It’s also using one of my favorite style for laying out/organizing rooms. [Standard disclaimer: this is not the ONLY way to do a good job, but I do think it’s an intuitive way to do it for a new designer.] The first paragraph of each room generally provides a quick little overview of what the party sees, with certain keywords bolded, like “wall paintings”, “dead bodies” “candles” and the like. There are then bolded section headings for each of those points, with the details of them under each section. Thus the DM can easily locate the overview to relate to the players and then find the follow information instantly. I’m a fan. The Hall of Everlasting Light has the general description: “Pillars, running down center. Wall paintings throughout. Candles, high up on walls, regular intervals, piercing blue flame. Dead bodies, 2d4 of them, randomly distributed around room. Smells fragrant, like fresh air.” It’s a nice job.

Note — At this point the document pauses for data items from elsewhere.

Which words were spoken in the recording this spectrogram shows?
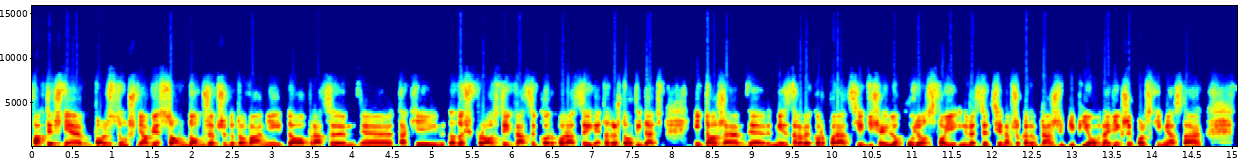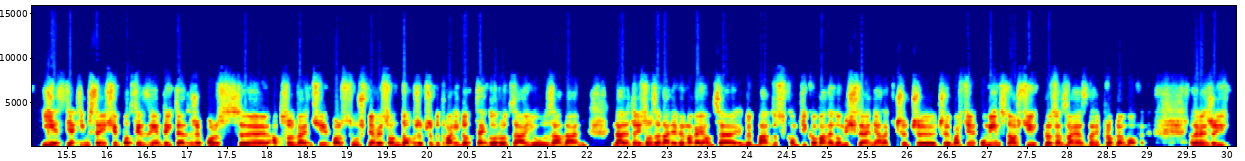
faktycznie polscy uczniowie są dobrze przygotowani do pracy e, takiej, no dość prostej pracy korporacyjnej. To zresztą widać i to, że e, międzynarodowe korporacje dzisiaj lokują swoje inwestycje, na przykład w branży BPO w największych polskich miastach, jest w jakimś sensie potwierdzeniem tej tezy, że polscy absolwenci, polscy uczniowie są dobrze przygotowani do tego rodzaju zadań, no ale to nie są zadania wymagające jakby bardzo skomplikowanego myślenia, tak? czy, czy, czy właśnie umiejętności rozwiązywania zadań problemowych. Natomiast jeżeli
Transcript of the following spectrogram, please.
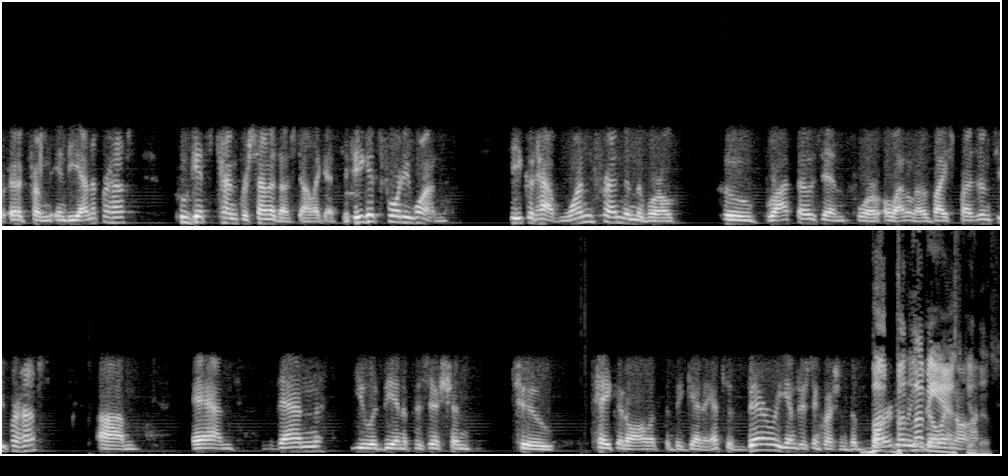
uh, from Indiana, perhaps, who gets 10% of those delegates. If he gets 41, he could have one friend in the world who brought those in for, oh, I don't know, vice presidency, perhaps. Um, and then you would be in a position to take it all at the beginning. That's a very interesting question. The But, but let me ask you on, this.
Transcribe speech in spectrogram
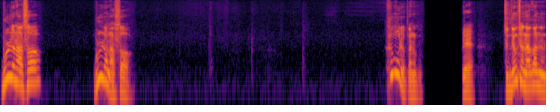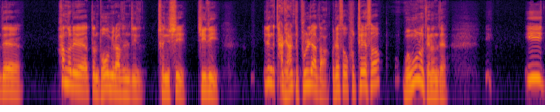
물러나서 물러나서 흐물이 없다는 거. 왜 전쟁터 나갔는데 하늘의 어떤 도움이라든지 천시, 지리 이런 게 다 내한테 불리하다. 그래서 후퇴해서 머무면 되는데 이, 이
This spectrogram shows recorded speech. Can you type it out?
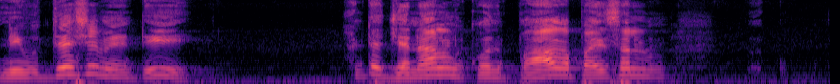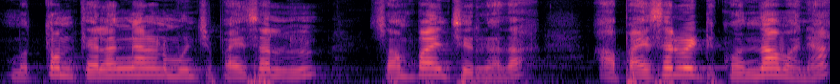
నీ ఉద్దేశం ఏంటి? అంటే జనాలను కొంత బాగా పైసలు మొత్తం తెలంగాణ ముంచి పైసలు సంపాదించారు కదా. ఆ పైసలు పెట్టి కొందామనా?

Most of the decisions made in this adventure by the designer are great ones. Monsters are new, and creepy, to keep the players on their toes. The map is a good one (although light sources could be shown …) there is a good overview of the adventures, themes notes, major enemies, what the party can accomplish in terms of mysteries to solve. There’s a little map overview key … I like it a lot.
The descriptions could be punchier. The “Wall Paintings” above, reads “Full-body portraits of multiple races, including beings not of this world, all wearing red robes, emblazoned with the cult symbol.” Not exactly the punchiest of descriptions, and tending to the abstract side of the spectrum. A good evocative description, kept short, is a hard skill though, and one of the hardest to master, I think, after imaginative interactivity. The outside of the temple doesn’t really get a description, for those would be “use the back door” crowds.
And, there are a lot of If/Then statements. This is a writing style that just clogs up writing. “IF a read magic spell is cast ..” “is something is put in the bowl …” or “if a search for traps is made …” This is actually a stylistic choice made by the designer, so it’s not just poor writing, as it usually is. Actions are preceded by an IF as a formatting decision, consistent throughout. I don’t think it’s good. I think it adds words to read and parse while you are digging through content, but, hey, that’s just me. The reviewer.
Still, even with some weakness in the descriptive text, it’s a great adventure. Lots oto explore, Easy to run. Really good interactivity (OOOO! Glass coffin!”) and just a tough of gruesomeness (teeth related, generally) to keep the theming together and let you know they ARE baddies for a reason.
This is $3 at DriveThru. The preview is fourteen pages. You only get to see the first two rooms, since it’s the first fourteen pages. I would have preferred a couple of more rooms to look at as well, but you can get a good idea of the writing style, layout, interactivity, and so on from the preview, so it’s a decent preview.